These two examples illustrate companies that are searching for their role in creating a more sustainable version of capitalism – and make a profit from doing so. They are using the Five Capitals framework as a bridge from the micro-level business drivers they experience up to the macro-level dynamics.
Leading companies are today moving away from the elusive vagaries of “corporate responsibility” and are instead developing a much better understanding of both biophysical and socio-economic “sustainability issues” as drivers of long-term success and, increasingly, short-term financial performance. The recent UN Global Compact/Accenture report "A New Era of Sustainability" confirms our experience with some 93% of CEOs from 800 companies around the world saying they believe that sustainability will be critical to the future success of their business.
The quality of leadership now being shown by business executives is in marked contrast to the kind of grudging on-off incrementalism that characterises the policy interventions of most governments. One of the biggest barriers for businesses seeking to reconcile profitability with the pursuit of sustainability is regulatory risk, with governments failing to provide unambiguous market signals – for instance, a floor price on carbon dioxide– let alone incentivise proper investment frameworks for genuinely sustainable wealth creation.
By the same token, it is only fair to point out that even the most enlightened business leadership does not provide any kind of challenge to the deeper contradictions in contemporary capitalism. Growth, whether in earnings, profits or market share, is still a non-negotiable imperative for these companies. “We don’t make the rules,” they will tell you. And fortunately nor do they! But one can’t help but think they might be just a bit more proactive in supporting efforts by civil society to get the rules changed.
In the meantime, as Tim Jackson continues to point out, there is still no articulation of a “credible, socially just, ecologically sustainable scenario for continuing growing incomes for a world of nine billion people”. From our vantage point, working with over 70 companies and more than 20 public-sector organisations, we can see leading organisations reaching the limits of what they can do on sustainability within the current macro-economic framework.

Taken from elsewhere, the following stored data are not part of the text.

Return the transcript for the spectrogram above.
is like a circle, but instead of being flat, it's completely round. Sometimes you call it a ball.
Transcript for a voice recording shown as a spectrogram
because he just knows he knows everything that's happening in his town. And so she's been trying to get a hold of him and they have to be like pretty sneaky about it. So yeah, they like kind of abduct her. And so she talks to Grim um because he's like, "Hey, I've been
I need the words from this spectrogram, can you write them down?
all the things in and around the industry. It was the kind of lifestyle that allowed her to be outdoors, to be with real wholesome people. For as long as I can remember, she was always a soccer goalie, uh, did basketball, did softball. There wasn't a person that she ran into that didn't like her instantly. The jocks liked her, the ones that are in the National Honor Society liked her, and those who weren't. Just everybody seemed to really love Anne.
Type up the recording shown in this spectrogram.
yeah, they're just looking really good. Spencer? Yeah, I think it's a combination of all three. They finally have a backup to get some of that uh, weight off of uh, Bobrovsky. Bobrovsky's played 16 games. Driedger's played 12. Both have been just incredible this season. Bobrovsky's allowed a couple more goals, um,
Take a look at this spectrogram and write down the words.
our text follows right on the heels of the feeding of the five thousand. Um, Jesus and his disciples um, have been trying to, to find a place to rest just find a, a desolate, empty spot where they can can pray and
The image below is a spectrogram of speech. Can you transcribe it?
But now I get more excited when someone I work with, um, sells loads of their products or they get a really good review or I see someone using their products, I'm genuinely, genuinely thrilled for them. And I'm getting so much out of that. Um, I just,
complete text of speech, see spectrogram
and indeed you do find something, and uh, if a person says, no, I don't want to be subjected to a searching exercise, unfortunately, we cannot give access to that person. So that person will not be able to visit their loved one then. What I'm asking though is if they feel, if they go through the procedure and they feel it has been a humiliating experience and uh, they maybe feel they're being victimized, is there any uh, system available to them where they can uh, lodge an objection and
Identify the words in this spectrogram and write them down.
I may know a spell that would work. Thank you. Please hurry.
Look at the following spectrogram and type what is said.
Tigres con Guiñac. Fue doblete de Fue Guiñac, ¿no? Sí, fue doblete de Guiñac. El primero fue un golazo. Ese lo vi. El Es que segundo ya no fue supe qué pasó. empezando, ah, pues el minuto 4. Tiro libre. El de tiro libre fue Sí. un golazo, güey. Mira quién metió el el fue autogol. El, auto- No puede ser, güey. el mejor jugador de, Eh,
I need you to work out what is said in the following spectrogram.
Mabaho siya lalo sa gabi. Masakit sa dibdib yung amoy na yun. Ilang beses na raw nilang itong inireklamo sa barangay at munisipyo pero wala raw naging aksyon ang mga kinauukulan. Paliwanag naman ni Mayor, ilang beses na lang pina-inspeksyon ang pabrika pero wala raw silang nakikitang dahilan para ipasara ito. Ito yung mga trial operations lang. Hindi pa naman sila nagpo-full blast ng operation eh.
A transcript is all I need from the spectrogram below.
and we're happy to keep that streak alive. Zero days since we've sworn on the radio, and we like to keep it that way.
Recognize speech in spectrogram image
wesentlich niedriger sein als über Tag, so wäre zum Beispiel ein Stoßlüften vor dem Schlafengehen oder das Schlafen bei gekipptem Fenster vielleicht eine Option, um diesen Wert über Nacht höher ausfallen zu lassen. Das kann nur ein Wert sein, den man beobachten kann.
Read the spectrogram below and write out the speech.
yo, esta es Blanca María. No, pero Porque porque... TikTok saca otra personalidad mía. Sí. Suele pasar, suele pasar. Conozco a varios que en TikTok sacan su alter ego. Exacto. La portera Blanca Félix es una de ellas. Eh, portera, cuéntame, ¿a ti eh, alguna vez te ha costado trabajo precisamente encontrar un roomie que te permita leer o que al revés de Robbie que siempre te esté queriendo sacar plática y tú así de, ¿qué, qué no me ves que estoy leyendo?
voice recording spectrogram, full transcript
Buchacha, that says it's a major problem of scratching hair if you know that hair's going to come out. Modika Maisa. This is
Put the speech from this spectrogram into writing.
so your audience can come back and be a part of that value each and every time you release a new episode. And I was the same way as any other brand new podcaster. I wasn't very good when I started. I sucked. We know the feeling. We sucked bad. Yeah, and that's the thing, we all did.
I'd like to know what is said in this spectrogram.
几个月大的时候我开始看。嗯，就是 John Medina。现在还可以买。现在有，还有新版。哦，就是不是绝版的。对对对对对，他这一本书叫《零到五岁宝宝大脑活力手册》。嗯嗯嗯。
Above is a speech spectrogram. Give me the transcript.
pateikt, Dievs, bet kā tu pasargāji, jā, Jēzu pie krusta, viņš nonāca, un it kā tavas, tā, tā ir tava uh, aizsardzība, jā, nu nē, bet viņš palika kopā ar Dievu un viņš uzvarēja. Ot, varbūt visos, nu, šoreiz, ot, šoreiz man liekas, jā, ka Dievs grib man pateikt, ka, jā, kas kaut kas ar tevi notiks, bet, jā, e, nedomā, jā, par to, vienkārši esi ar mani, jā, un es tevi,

That’s the real “bottom-line” for today’s political leaders. Only capitalism has the dynamism to create society-wide change in the space of 10 years. But only a sustainable version of capitalism can marshal that dynamism so that we avoid future crises – whether they are caused by climate change or by defaulting Eurozone economies.
We need senior people in European Union governments and elsewhere to do some heavy-lifting on the macro-economic front to help move towards a sustainable version of capitalism. The time available for reconciling today’s astonishingly dynamic market economies with the bio-physical life support systems on which we depend is going to rapidly ebb away.
Jonathon Porritt is Forum for the Future’s co-founder and programme director and David Bent its head of business strategies.
The original version of this article was published in the Spring 2011 issue of Europe’s World.
Homepage image by Dudarev Mikhail
Also in this series:
Tim Jackson on restoring social balance
The dangers of happiness indices
Famine to feast: health impacts of a rising China
“China must measure happiness”
Bhutan’s experiment with happiness